Ahead of a trip to Turkey on Tuesday, UNRWA's Commissioner-General Pierre Krahenbuhl voiced hope his meetings with Turkish officials and development agencies could open up new opportunities for partnership, especially before Turkey takes a key role as Vice-Chair of the agency's Advisory Commission next year.
"Turkey has been supportive of UNRWA activities, in particular through a mix of food assistance and cash support to our organization but we’re very keen to see what other opportunities there would be and would exist in the future," Krahenbuhl said.
“I’m very keen to look at areas of mutual interest in education but I know that historically there has been a strong focus on Gaza and the tension there, so if we can expand further the areas of cooperation in that regard, that would be very welcome,” he said.
UNRWA works with more than five million Palestinian refugees across the occupied Palestinian territories, Jordan, Syria and Lebanon but has struggled with funding instability, almost leading to the start of the school year being delayed last year, with an expected $115 million funding shortfall next year.

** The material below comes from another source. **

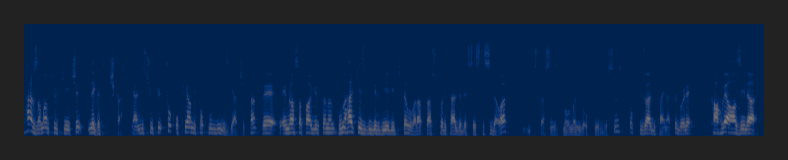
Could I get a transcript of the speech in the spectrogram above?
her zaman Türkiye için negatif çıkar. Yani biz çünkü çok okuyan bir toplum değiliz gerçekten. Ve Emrah Safa Gürkan'ın Bunu Herkes Bilir diye bir kitabı var. Hatta Storytel'de de seslisi de var. İsterseniz normalinde okuyabilirsiniz. Çok güzel bir kaynaktır. Böyle kahve ağzıyla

With much of world attention focused on other crises in the Middle East, Krahenbuhl said UNRWA has had to work to raise awareness about Palestinian refugees to ensure they do not fall off the international agenda at a time when many in Syria and the blockaded Gaza Strip remain especially vulnerable.
“This is certainly an area where I’m very interested to have Turkey’s voice heard in these debates,” he said.
"For me, it’s just important that the historic support and focus that Turkey has on the issue of Palestine and Palestinian refugees remains. And I think from everything that I’m seeing in the preparation of this visit, the signs are very strong in the regard,” said Krahenbuhl, who will also brief Turkish officials on UNRWA's work with Palestinian refugees during his trip.
At a meeting of UNRWA's Advisory Commission in Amman last week, Krahenbuhl warned the Khan Eshieh refugee camp near Damascus risked becoming the "next Yarmouk", referring to another camp that has been besieged for long periods since 2013.
He said the same patterns of fighting between armed groups and government forces inside the camp reflected the situation in Yarmouk that created a humanitarian crisis for its residents, who ended up being cut off from UNRWA services and food supplies.
Last week, UNRWA staff member Husein Ali Muhsen, 52, was killed in Khan Eshieh when an airstrike hit a mosque during morning prayers.
"[The recent violence] gives the indications of the risks that you have when hostilities increase and civilians are caught up in the middle of it," he said.
"[It is] very difficult for them to leave and we always call for all parties to actually respect civilians in that context but we see this pattern that is very similar to some of the aspects that we saw in Yarmouk. When you think of how many were displaced and lost their lives in Yarmouk, it is a very big worry there in Khan Eshieh.”
While UNRWA has managed to continue to operate many of its services, including schools, despite often restricted access to areas like Khan Eshieh or Yarmouk, Krahenbuhl said the war is deepening the trauma for young generations of Palestinian refugees.
“These are people who have now lived as yet another generation of Palestine refugees the trauma of displacement and loss. And that already sits so deep in the community in terms of its history – the loss of the homes in Palestine historically and having fled to Syria and the time," he said.
"And the younger generation used to hear their parents and grandparents speak about what happened in '48 and '67, now experience their own trauma in multiple ways."